As such, let’s look at the innovation of recorded music. It all started around 1860 with crude recordings of live musical performances. At first the idea that one could listen to a performance without musicians was awe inspiring in itself, but over the past 150 years people have pushed the limits on recorded music, and the advancements have been astronomical. We have seen phonographs, records, 8 tracks, cassettes, CDs, SACDs Mini Discs, and now “virtual” media such as MP3s. The downside to such advancement, however, is that you experience the frustration of having to repurchase your entire music library every time such an advancement occurs to stay current. But the frustration and cost is worthwhile for many consumers, because each advancement is accompanied by a marked increase in performance, convenience, and quality. Music, you could say, is a technology where advancement is welcome, so long as the benefits outweigh the cost.
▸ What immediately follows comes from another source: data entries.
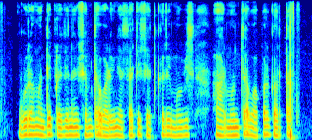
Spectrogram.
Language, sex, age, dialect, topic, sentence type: Marathi, male, 46-50, Northern Konkan, agriculture, statement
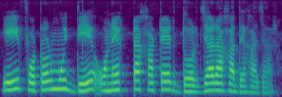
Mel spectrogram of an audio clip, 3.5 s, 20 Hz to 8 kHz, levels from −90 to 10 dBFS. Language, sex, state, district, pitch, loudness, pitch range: Bengali, female, Assam, Hailakandi, 235 Hz, -15 LUFS, 215-250 Hz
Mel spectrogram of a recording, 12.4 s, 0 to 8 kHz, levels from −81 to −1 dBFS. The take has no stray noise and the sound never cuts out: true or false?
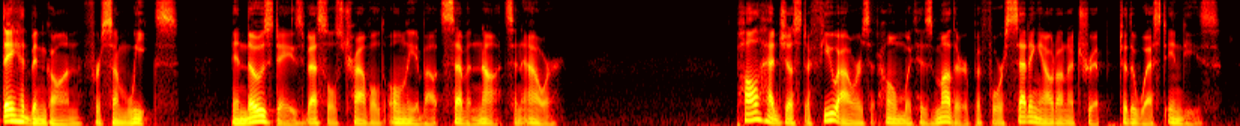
true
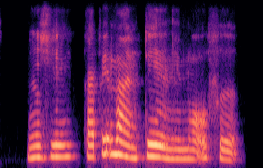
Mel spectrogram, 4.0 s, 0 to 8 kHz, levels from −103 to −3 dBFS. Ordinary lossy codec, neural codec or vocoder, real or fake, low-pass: Opus, 24 kbps; codec, 16 kHz, 16 kbps, FunCodec, trained on LibriTTS, 50 frames a second; fake; 7.2 kHz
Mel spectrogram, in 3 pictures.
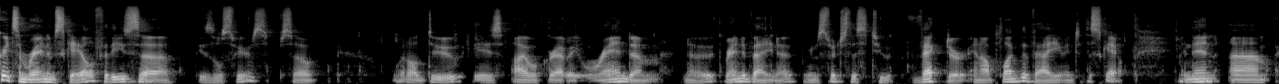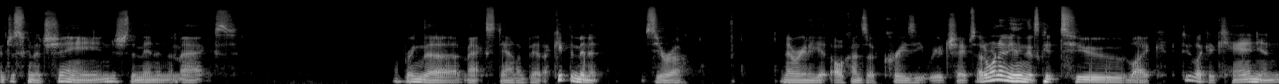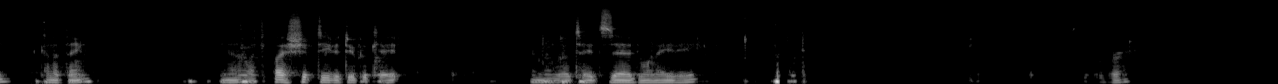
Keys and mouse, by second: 2.4 click, 3.0 click, 4.6 shift+a, 8.2-8.8 drag, 9.9-11.0 drag, 11.0 middle click, 12.0 shift+a, 16.2-18.8 shift+middle drag, 19.5 middle click, 19.5 click, 20.0 shift+middle click, 20.8 click, 24.4 r, 28.9 shift+d, 31.6 r, 35.8 g.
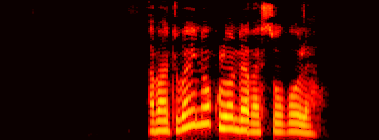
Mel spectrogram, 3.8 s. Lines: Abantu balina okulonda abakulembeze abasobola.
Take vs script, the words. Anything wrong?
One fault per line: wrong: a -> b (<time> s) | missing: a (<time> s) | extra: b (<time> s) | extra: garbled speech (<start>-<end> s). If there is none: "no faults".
missing: abakulembeze (2.4 s)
Reading is different. Books have existed in their current state for hundreds and hundreds of years, and the only real change was the transition from handwritten material to the invention of the printing press some 500 years ago. The printing press ushered in the modern era by increasing literacy rates and allowing the mass consumption of knowledge and ideas. Since then, the last real change to print material was the typewriter and personal computer, which increased the efficiency in which books could be composed and produced. So what does this mean? Well, after hundreds of years one can still open a book, understand the format, read the material, and take something away from the experience. Try doing that your proprietary Amazon eBook in just 10 years time.

One might think that after such perpetual sameness ebooks might seem like a welcome change, but there is a reason that they remained unchanged for so long. They worked, well! Regardless, the important distinction between music and print material is that “advancements” like the ereader are not a an improvement over real books. In fact, besides the ability to carry hundreds of  books in a small package, the technology truly limits the reading experience by providing numerous distractions; causing eye strain, reducing the efficiency of study or research (you can only view one book at a time), preventing the reader from sharing the material, and all but eliminating tactile interaction with the “book.”

Unfortunately, due to the success of the iTunes store, Books are being treated like music in every regard, but this could not be further from the truth. The brilliance of iTunes was that it allowed the user to import their current music collection from CD, and then slowly start experimenting with purchasing digital media. Once the more customers got used to “owning” non-physical media, they bought more, and it’s gotten to the point where physical media is on the way out.

The Amazon Kindle Store and Apple iBooks, however, make you start from scratch and, as mentioned, any advancements that might exist provide no incentive for consumers to replace existing books, much less their entire libraries. Unlike music, the costs do NOT outweigh the benefits.

If this is the case, then why buy ebooks? And are eBooks really an alternative to real books? Take a look at this (albeit somewhat satirical) analysis and decide for yourself:

The bottom line? Ebooks are no match for the real thing… yet. Books, unlike music, have been unchanged for hundreds of years, and ebooks are not cost effective, nor do they provide any real advancement over a physical book.

However, in a cost comparison, the Amazon Kindle does appear to be competitive when compared to purchasing hardcover material for casual reading. So, if you must, get an ereader for casual reading and traveling, but don’t expect to burn your books and get rid of that space-sucking bookshelf any time soon. If you’re truly serious about reading, and not just pretending to read while you surf Facebook ad infinitum, you’ll stick to real books, and avoid the iPad like the plague.


STD Prevention Fail

February 11, 2010

This was taken in Vancouver in front of The Barclay hotel. What happens at The Barclay, stays at the Barclay! (Don’t bust the sink off the wall, they don’t like that. Haha.)

-Sean.